Don't expect much star power
Unfortunately, Woods has rarely played in this event and won’t be here this time either. Adding to this lack of star power is the fact that three-time champion Phil Mickelson, a Scottsdale regular throughout his career who graduated from nearby Arizona State University, opted to play in Saudi Arabia instead. This was Mickelson’s last chance as a 40-something to play here. He turns 50 in June so one must wonder how many more appearances he’ll make at Scottsdale.
TPC Scottsdale is home to one of golf's best short holes

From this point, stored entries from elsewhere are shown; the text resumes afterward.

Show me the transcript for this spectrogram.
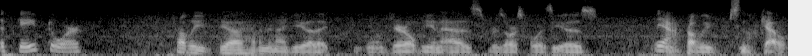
escaped or Probably, yeah, having an idea that, you know, Geralt being as resourceful as he is, he yeah. probably snuck out,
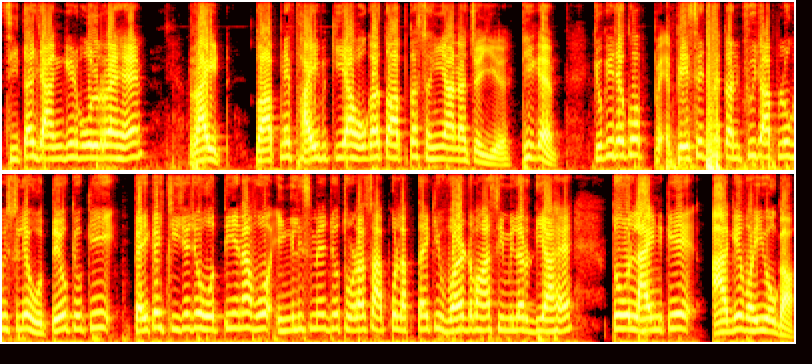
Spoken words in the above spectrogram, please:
शीतल जहांगीर बोल रहे हैं राइट तो आपने फाइव किया होगा तो आपका सही आना चाहिए, ठीक है? क्योंकि देखो पैसेज में कंफ्यूज आप लोग इसलिए होते हो क्योंकि कई कई चीज़ें जो होती है ना, वो इंग्लिश में जो थोड़ा सा आपको लगता है कि वर्ड वहाँ सिमिलर दिया है तो लाइन के आगे वही होगा।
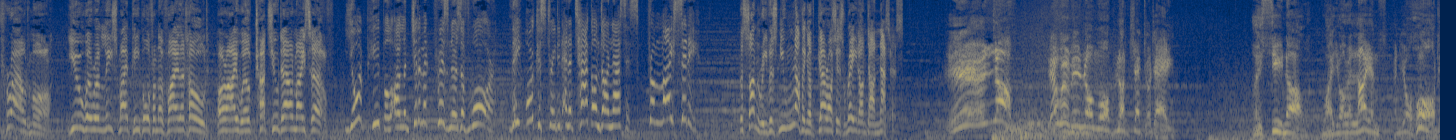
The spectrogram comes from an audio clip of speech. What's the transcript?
Proudmoore, you will release my people from the Violet Hold, or I will cut you down myself! Your people are legitimate prisoners of war. They orchestrated an attack on Darnassus, from my city! The Sunreavers knew nothing of Garrosh's raid on Darnassus. Enough! There will be no more bloodshed today! I see now why your alliance and your horde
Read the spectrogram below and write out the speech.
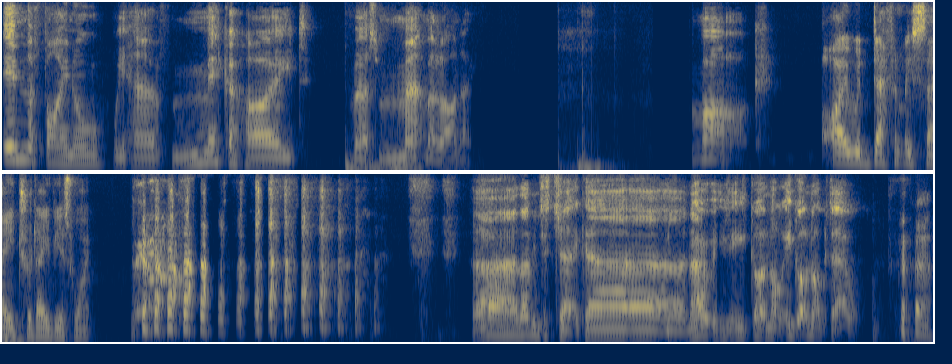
in the final, we have Micah Hyde versus Matt Milano. Mark. I would definitely say Tre'Davious White. Uh, let me just check. Uh, no, he, he got knocked. He got knocked out.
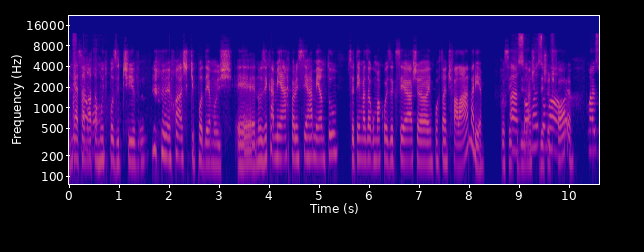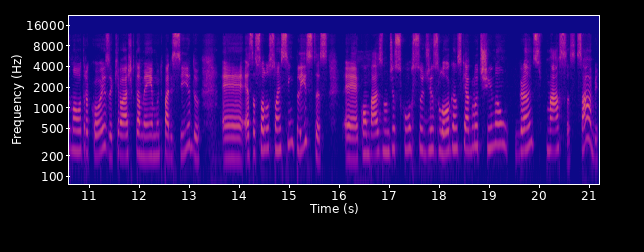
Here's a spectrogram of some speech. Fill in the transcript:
Nessa Não, nota bom. muito positiva, eu acho que podemos é, nos encaminhar para o encerramento. Você tem mais alguma coisa que você acha importante falar, Maria? Você Ah, que só acha que mais deixou uma- de fora? Mas uma outra coisa que eu acho que também é muito parecido é essas soluções simplistas é, com base num discurso de slogans que aglutinam grandes massas, sabe?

TPC Scottsdale, designed by Tom Weiskopf and the late Jay Morrish, is a par 71 and listed at 7,261 yards. Aside from the aforementioned 16th, the drivable, 336-yard 17th provides a bunch of drama in its own right and is one of golf’s best short holes. It has a long and narrow green, with a bailout area to the right and water to the left. Any score from eagle to double bogey is routinely in the cards, and back in 2001, Andrew Magee happened to ace it in what is still the only hole in one on a par 4 in PGA Tour history.
Then comes the 18th, which is a modest 442 yards. However, a few years ago church pew bunkers like the ones you see at Oakmont Country Club is famous for were placed at the end of the lake, thereby creating a difficult carry. While not as exciting as the two prior holes, the 18th does get players to think about the risk.
Keep an eye on Matt Kuchar
Obviously, the Waste Management field is wide open, and one I could see making some noise at +2500 is veteran Matt Kuchar. Now 41 years of age, the 1997 U.S. Amateur winner possesses three consecutive top 10 finishes in Scottsdale, so the track record here has improved after a spotty record earlier in his career. Kuchar won’t overwhelm people with his power, but there isn’t anything in this game he does poorly. He won in Singapore just two weeks ago, albeit against a weaker field, but also won twice last season and earned eight top 10 finishes. Kuchar would warrant a look for all props, and a win is inconceivable.